I have a new term to describe what a lot of companies want in a new hire. It’s prevalent across the world, across industries and organisations. It’s called the Silver Bullet Employee.
What is a Silver Bullet Employee?
- They’re self-motivated and hard working. They look for ways to solve problems that they aren’t asked to solve yet.
- They’re learners and doers, they continue their own self-development while having a bias towards getting things done in their organizations.
- They are super easy to manage as they’re getting things done for their bosses without supervision.
- They outperform their colleagues and they become profiles for what the company wants in a hire.
Why are they popular?
- The cover up mistakes and make the company money.
- They don’t need managing to succeed and deliver.
- The company doesn’t have to deal with their processes that don’t work because the Silver Bullet covers them with their effort and smarts.
- Managers can blame problems that are in other areas on not having a Silver Bullet rather than using other problem solving techniques.
- Hiring one doesn’t require a job description.
- You can hire one with a very general idea of what you want them to achieve but no plan for how to help or measure that success.
Why they fail in new jobs?
- They burn out.
- They’re hired as a Silver Bullet and often the problems they’re hired to solve haven’t been framed correctly from the beginning making it impossible to evaluate their achievements.
- They start to feel like they’re being taken advantage of by their peers and management.
- Current employees work actively against them as they’re seen as a dropped in superstar to fix problems caused by current employees.
- They can’t deal with internal people working against them.
- They’re unfairly evaluated by managers who haven’t defined success in the role other than “getting it done”.
The Silver Bullet is attractive to managers because they don’t need managing and they make you look good. But another useful point about them is they hide bad management practices. How? Because when they fail it’s so easy to say, “well I guess they weren’t as good as we thought they were” rather than deal with the root cause of the failure.

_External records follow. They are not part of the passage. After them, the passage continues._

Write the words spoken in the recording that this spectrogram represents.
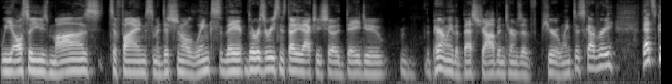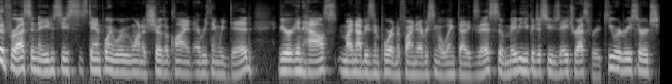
We also use Moz to find some additional links. They there was a recent study that actually showed they do apparently the best job in terms of pure link discovery. That's good for us in the agency's standpoint where we want to show the client everything we did. You're in-house, might not be as important to find every single link that exists. So maybe you could just use Ahrefs for your keyword research,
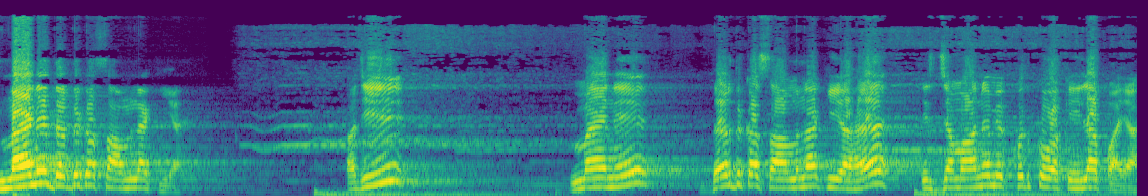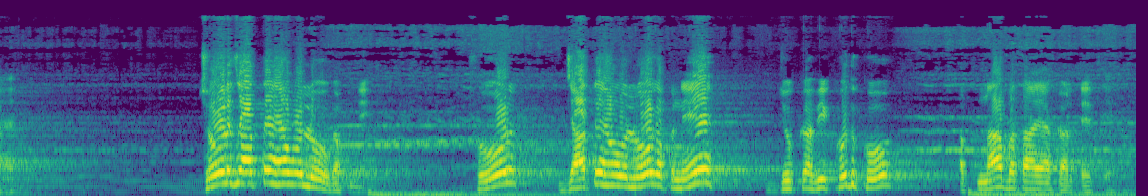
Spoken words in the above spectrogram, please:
मैंने दर्द का सामना किया। है अजी, मैंने दर्द का सामना किया है, इस जमाने में खुद को अकेला पाया है। छोड़ जाते हैं वो लोग अपने। छोड़ जाते हैं वो लोग अपने, जो कभी खुद को अपना बताया करते थे।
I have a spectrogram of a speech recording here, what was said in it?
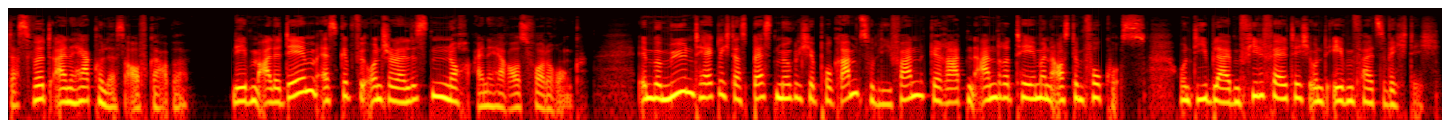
Das wird eine Herkulesaufgabe. Neben alledem, es gibt für uns Journalisten noch eine Herausforderung. Im Bemühen, täglich das bestmögliche Programm zu liefern, geraten andere Themen aus dem Fokus. Und die bleiben vielfältig und ebenfalls wichtig.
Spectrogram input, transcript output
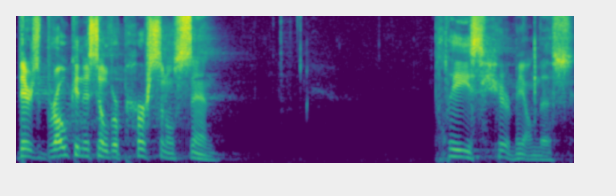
there's brokenness over personal sin. Please hear me on this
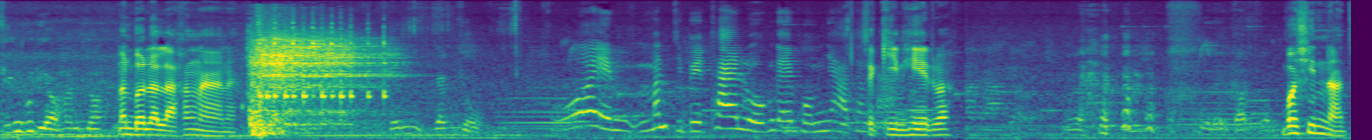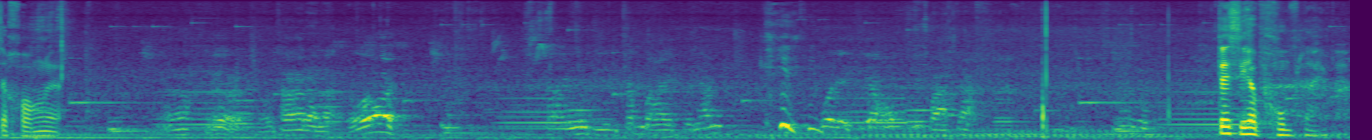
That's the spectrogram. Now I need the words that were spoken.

Of course we can all deal with reality by creating an imaginary alternative, but I think if we’re going to self-evaluate honestly we’ll start to give the Silver Bullets in our midst a fairer chance. They will out-perform but you can’t hobble right from the beginning by trying to use them as superglue for all the breaks you have.